dedexer

A disassembler (available at http://dedexer.sourceforge.net/) to turn the DEX format into an "assembly-like format". The format uses Jasmin like syntax and various Dalvik opcodes. The command used to disassemble the classes.dex file is:

$ java -jar ddx1.11.jar -d HelloAndroidOoutput classes.dex
Processing com/example/helloandroid/HelloAndroid
Processing com/example/helloandroid/R$attr
Processing com/example/helloandroid/R$drawable
Processing com/example/helloandroid/R$layout
Processing com/example/helloandroid/R$string
Processing com/example/helloandroid/R

The command produced several files, but the important file is located at com/example/helloandroid/HelloAndroid. The disassembly listing for that file is below.
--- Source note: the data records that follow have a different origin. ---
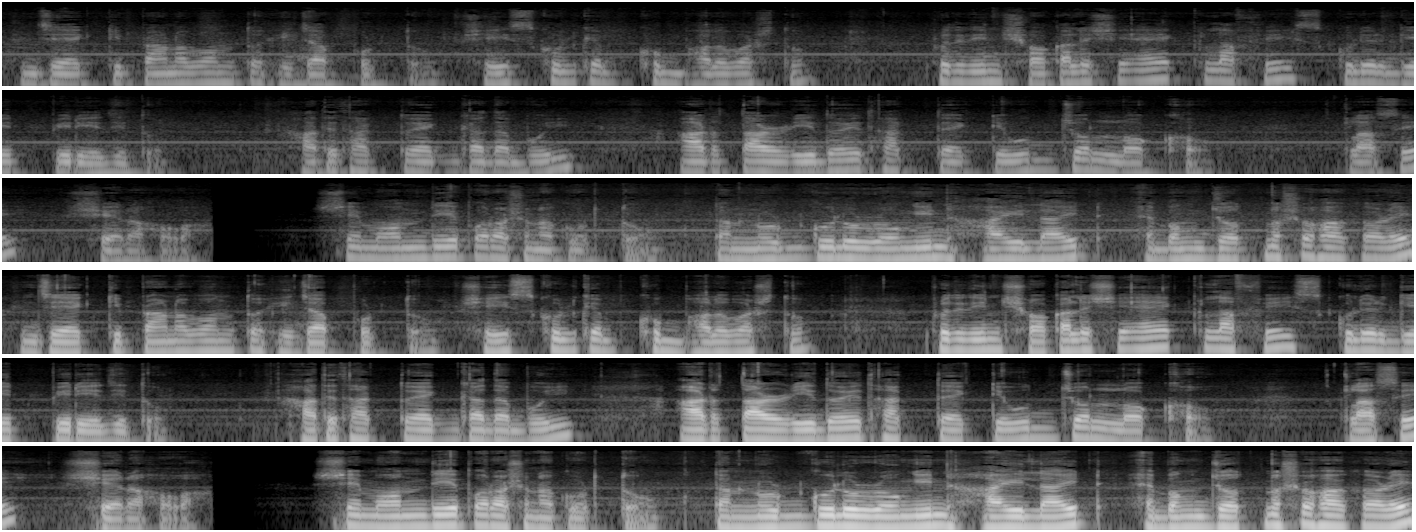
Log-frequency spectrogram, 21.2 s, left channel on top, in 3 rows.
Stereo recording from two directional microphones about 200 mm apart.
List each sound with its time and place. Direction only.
0.1 s speech: 35° right (ahead or behind)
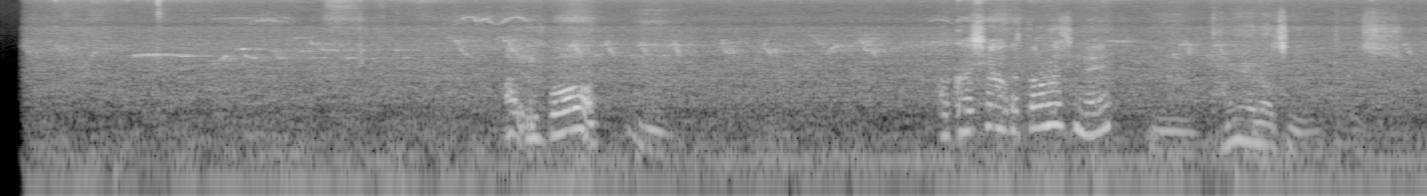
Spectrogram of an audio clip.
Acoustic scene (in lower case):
park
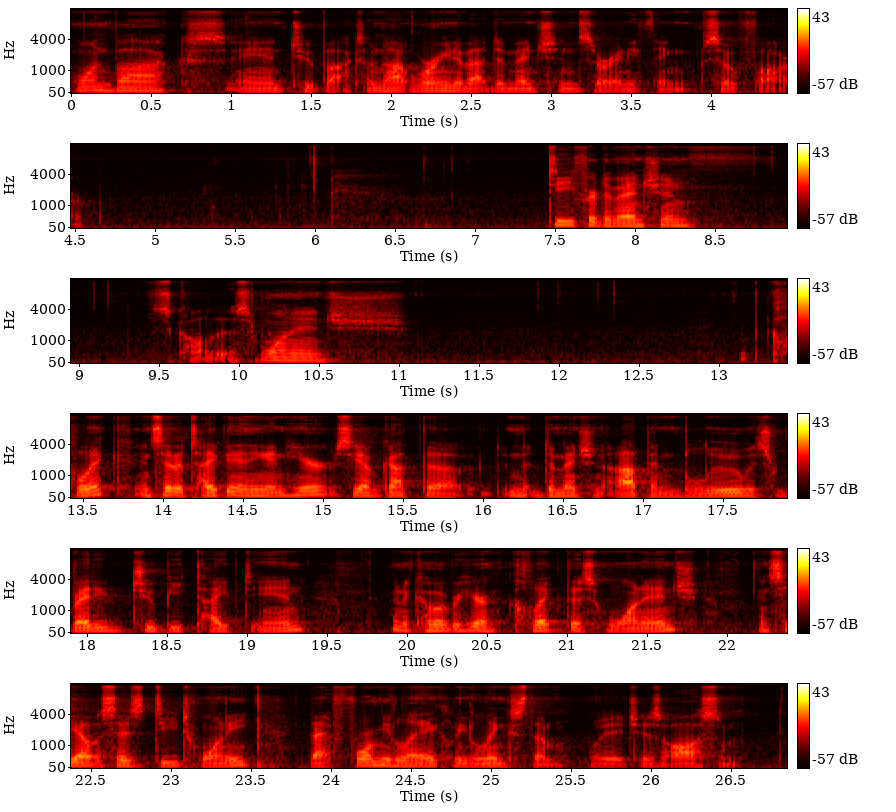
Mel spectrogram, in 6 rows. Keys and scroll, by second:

$ cat com/example/helloandroid/HelloAndroid.ddx
.class public com/example/helloandroid/HelloAndroid
.super android/app/Activity
.source HelloAndroid.java

.method public <init>()V
.limit registers 1
; this: v0 (Lcom/example/helloandroid/HelloAndroid;)
.line 7
        invoke-direct   {v0},android/app/Activity/<init>        ; <init>()V
        return-void
.end method

.method public onCreate(Landroid/os/Bundle;)V
.limit registers 4
; this: v2 (Lcom/example/helloandroid/HelloAndroid;)
; parameter[0] : v3 (Landroid/os/Bundle;)
.line 11
        invoke-super    {v2,v3},android/app/Activity/onCreate   ; onCreate(Landroid/os/Bundle;)V
.line 12
        new-instance    v0,android/widget/TextView
        invoke-direct   {v0,v2},android/widget/TextView/<init>  ; <init>(Landroid/content/Context;)V
.line 13
        const-string    v1,"Hello, Android"
        invoke-virtual  {v0,v1},android/widget/TextView/setText ; setText(Ljava/lang/CharSequence;)V
.line 14
        invoke-virtual  {v2,v0},com/example/helloandroid/HelloAndroid/setContentView    ; setContentView(Landroid/view/View;)V
.line 15
        return-void
.end method

baksmali

The baksmali disassembler (available at http://code.google.com/p/smali/) disassembles the DEX file into a format loosely based on the Jasmin's/dedexer's syntax. The command used in this analysis to generate the disassembly is:

$ java -jar baksmali-1.2.4.jar classes.dex

The command outputs several files and produces the /out/com/example/helloandroid directory structure, but the main file to investigate is HelloAndroid.smali. HelloAndroid.smali displays the Jasmin syntax and partial Dalvik opcodes as:

.class public Lcom/example/helloandroid/HelloAndroid;
.super Landroid/app/Activity;
.source "HelloAndroid.java"


# direct methods
.method public constructor <init>()V
    .registers 1

    .prologue
    .line 7
    invoke-direct {p0}, Landroid/app/Activity;-><init>()V

    return-void
.end method


# virtual methods
.method public onCreate(Landroid/os/Bundle;)V
    .registers 4
    .parameter "savedInstanceState"

    .prologue
    .line 11
    invoke-super {p0, p1}, Landroid/app/Activity;->onCreate(Landroid/os/Bundle;)V

    .line 12
    new-instance v0, Landroid/widget/TextView;

    invoke-direct {v0, p0}, Landroid/widget/TextView;-><init>(Landroid/content/Context;)V

    .line 13
    .local v0, tv:Landroid/widget/TextView;
    const-string v1, "Hello, Android"

    invoke-virtual {v0, v1}, Landroid/widget/TextView;->setText(Ljava/lang/CharSequence;)V

    .line 14
    invoke-virtual {p0, v0}, Lcom/example/helloandroid/HelloAndroid;->setContentView(Landroid/view/View;)V

    .line 15
    return-void
.end method

dex2jar

An easier method for disassembling DEX files is to reproduce the Java files. The procedure for performing this task is to take the Dalvik opcodes to the Java byte codes (JAR file). The next step is to take a Java decompiler, which will produce several java files. The two tools used in the section are dex2jar (available at http://code.google.com/p/dex2jar/) and a java decompiler of choice. The steps performed to complete this transformation are:

  1. $ ./dex2jar.bat classes.dex
  2. Load the produced JAR file from dex2jar into the java decompiler.

The main class produced from the decompilation process using dex2jar is listed below.

package com.example.helloandroid;

import android.app.Activity;
import android.os.Bundle;
import android.widget.TextView;

public class HelloAndroid extends Activity
{
  public void onCreate(Bundle paramBundle)
  {
    super.onCreate(paramBundle);
    TextView localTextView = new TextView(this);
    localTextView.setText("Hello, Android");
    setContentView(localTextView);
  }
}